Fusion Science and Technology
Fukiushima Daiichi: 10 years on
The Fukushima Daiichi site before the accident. All images are provided courtesy of TEPCO unless noted otherwise.
It was a rather normal day back on March 11, 2011, at the Fukushima Daiichi nuclear plant before 2:45 p.m. That was the time when the Great Tohoku Earthquake struck, followed by a massive tsunami that caused three reactor meltdowns and forever changed the nuclear power industry in Japan and worldwide. Now, 10 years later, much has been learned and done to improve nuclear safety, and despite many challenges, significant progress is being made to decontaminate and defuel the extensively damaged Fukushima Daiichi reactor site. This is a summary of what happened, progress to date, current situation, and the outlook for the future there.
Mark L. Bibeault
Fusion Science and Technology | Volume 54 | Number 1 | July 2008 | Pages 91-94
Technical Paper | Storage | dx.doi.org/10.13182/FST08-A1772
Articles are hosted by Taylor and Francis Online.

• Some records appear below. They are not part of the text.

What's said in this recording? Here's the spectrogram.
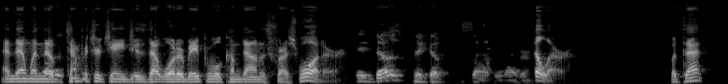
and then when the temperature changes, that water vapor will come down as fresh water. it does pick up salt water. Filler. What's that?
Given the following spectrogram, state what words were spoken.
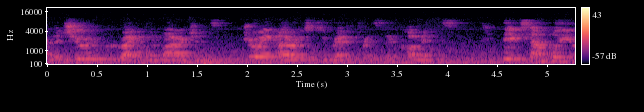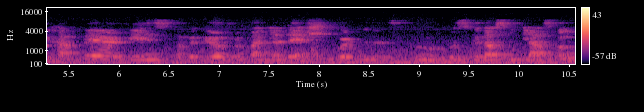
and the children could write in the margins, drawing arrows to reference their comments. The example you have there is of a girl from Bangladesh who worked with us, who was with us in Glasgow.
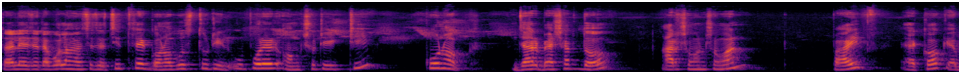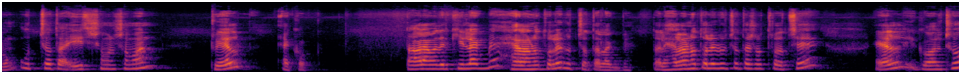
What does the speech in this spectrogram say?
তাহলে যেটা বলা হয়েছে যে চিত্রে গণবস্তুটির উপরের অংশটি একটি কোণক, যার ব্যাসার্ধ আর সমান সমান ফাইভ একক এবং উচ্চতা এইচ সমান সমান টুয়েলভ একক। তাহলে আমাদের কি লাগবে? হেলানো তলের উচ্চতা লাগবে। তাহলে হেলানো তলের উচ্চতা সূত্র হচ্ছে এল ইকুয়াল টু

LANL undertook a program to design, test, and procure a new set of secondary tritium containment vessels to replace older containment vessels. This program was driven by new requirements to meet all metal seal and higher temperature ratings. The testing involved ASME pressure tests, additional pneumatic tests at room and elevated temperature, and drop tests. Testing revealed a fabrication issue with the metal seal and a need to provide a crash bar for drop protection.